The Jena Six Was Not About the Jena Six
Kyla Ebbert is back in the news. Ms. Ebbert, the former Hooters waitress, made national and probably global when she was flying on Southwest airlines and a flight attendant asked her to cover herself up during the flight. Ms. Ebbert was so humiliated that she went on television to show everybody her skimpy outfit. Her skirt was so short that one of the networks pixilated her crotch when she sat down to keep the camera from picking up a panty shot when she sat without crossing her legs. Now it appears that the woman whose skirt was too short to be riding the plane without being covered up with a blanket has done a deal to appear on Playboy Magazine’s website. The leggy exhibitionist will be in the nude as well as wearing lingerie. This news was made public Thursday, November 15th. Since then the internet has been abuzz with people searching for information regarding Ms. Ebbert.
Whether or not Ms. Ebbert is Playboy Magazine material is not even close to being an issue here. Besides, I’ve seen magazines that exist to indulge men’s sexual appetite and some of the models that have been featured would not have been my first, second, third, or four thousandth choice. I’ve seen much worse. But has anyone given any thought as to why Ms. Ebbert is the source of the public’s new found infatuation?
Leggy women are a dime a dozen. It takes absolutely no talent. All it takes is one of these established magazines to give someone an opportunity to flaunt their body across its pages. A lot of people, like Ms. Ebbert, would jump on the chance. But why is she given the shot?
For any given opportunity there will be a multitude of opportunist lining up for the chance. With few exceptions the employer nearly always has the advantage and their pick of talent for hire. One of the few times the candidate has the advantage is when a particular candidate has gained name recognition on their own and the employer is looking to capitalize on their notoriety. Once someone has name recognition other people want to harness that resource for their own benefit. Kyla Ebbert has such name recognition thanks to a fluke that started with an opportune meeting between a closet exhibitionist and a prude of a flight attendant. Had the flight attendant kept her disapproval of Ms. Ebbert to herself or had the former Hooters waitress got on the plane with a more modest outfit things would have been much different.
A similar situation happened with Robert Bailey Jr., Theo Shaw, Carwin Jones, Bryant Purvis, Mychal Bell, and an unidentified minor. Through a series of unfortunate events that commenced with a noose hanging from a “white” tree and culminated with a march by mostly black supporters through the streets of Jena, Louisiana, these six young men became known as the Jena Six. These young men became one of the latest symbols of discrimination that the black community suffers at the hands of the dominant white corporate community. In this particular case, these black people were discriminated against by the local district attorney’s office itself. When violence broke out between the black kids and the white kids, the black kids were the only ones charged and they were being charged with murder.

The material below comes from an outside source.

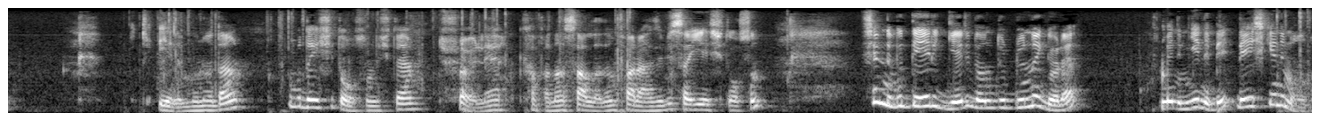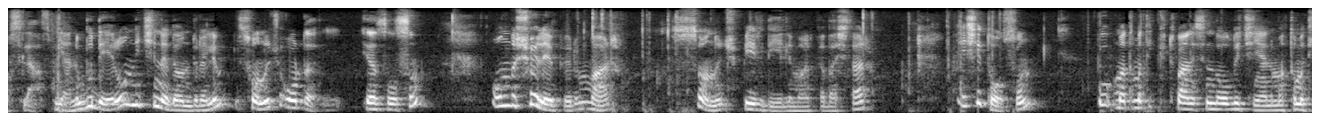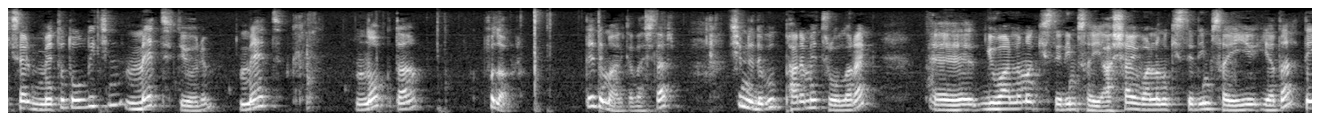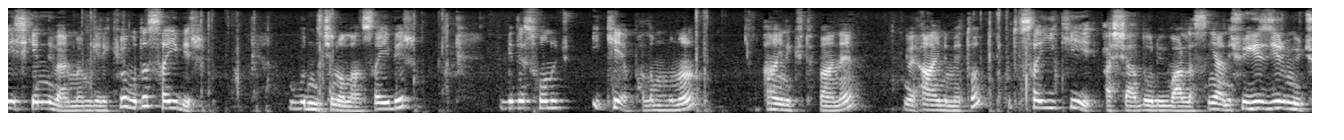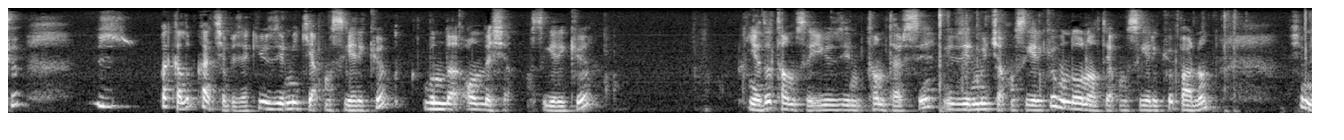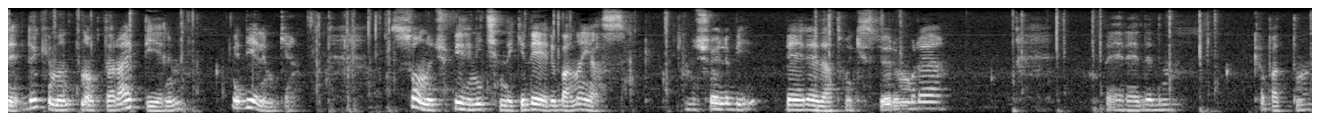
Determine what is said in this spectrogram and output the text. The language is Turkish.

Tens of thousands of people made their presence felt in Jena, Louisiana that September 20th day and many more people who were unable to participate and make the trip were doing their best to support the marchers and the Jena Six vicariously. The fate of these young men became synonymous with the fate of that segment of the black community that is more susceptible to the effects of subjugation. Thankfully, someone came to their senses and was able to use their influence to get the local district attorney to back off of his persecution of black people. But now that the Jena Six has become a household name someone is looking to capitalize off of their notoriety.
It was rather appalling to see the photo of two of the young men from Jena posing like typical hip hop wannabes at the Black Entertainment Television (BET) Awards and doing their best to capitalize on their newfound notoriety. Rap star posers are a dime a dozen. Point a camera at most kids in the urban area and they will automatically snap into some typical rapper stance. The photograph only reinforces people’s stereotypes of black people. People already think that gangsta rap culture is black culture. This photo does absolutely nothing to dispel that association and everything to reinforce it. And where exactly was BET when these black men were fighting for the rest of their lives? Home come this alleged black media network failed to put its considerable resources at the disposal of the black community? But now that these men from Jena have some name recognition BET now wants to harness that resource for their own benefit.
All the protest and the marches and the blog writing that the black community did on behalf of the Jena Six were not about the Jena Six. It was about the black community. It was about protesting against a system wrought with contempt for people in the black community. Although they were at the forefront of the matter, these six young men were not the only ones facing injustice. If black people simply stood by while these members of the black community were railroaded into the dominant culture’s system of injustice under trumped up charges of attempted manslaughter, we would have been that much further behind in our never ending struggle for some semblance of racial equality here in America. Yes what these men did was wrong. But to destroy these men’s life over a school fight was criminal in itself. And yet, the white men who actually initiated the entire altercation go free without a care in the world.
So the Jena Six are free to do their hackneyed portrayals of the black community that so many people in corporate America would like to see black people do on a regular basis. The new found name recognition and relatively instantaneous celebrity status for a twist of fate gives them the opportunity to take profit and personal advantage. These men who are now examples to the black community can hip hop and rap and dance and laugh and party their way into the hearts of people across America. But there may be tens of thousands of black people who probably wish they wouldn’t.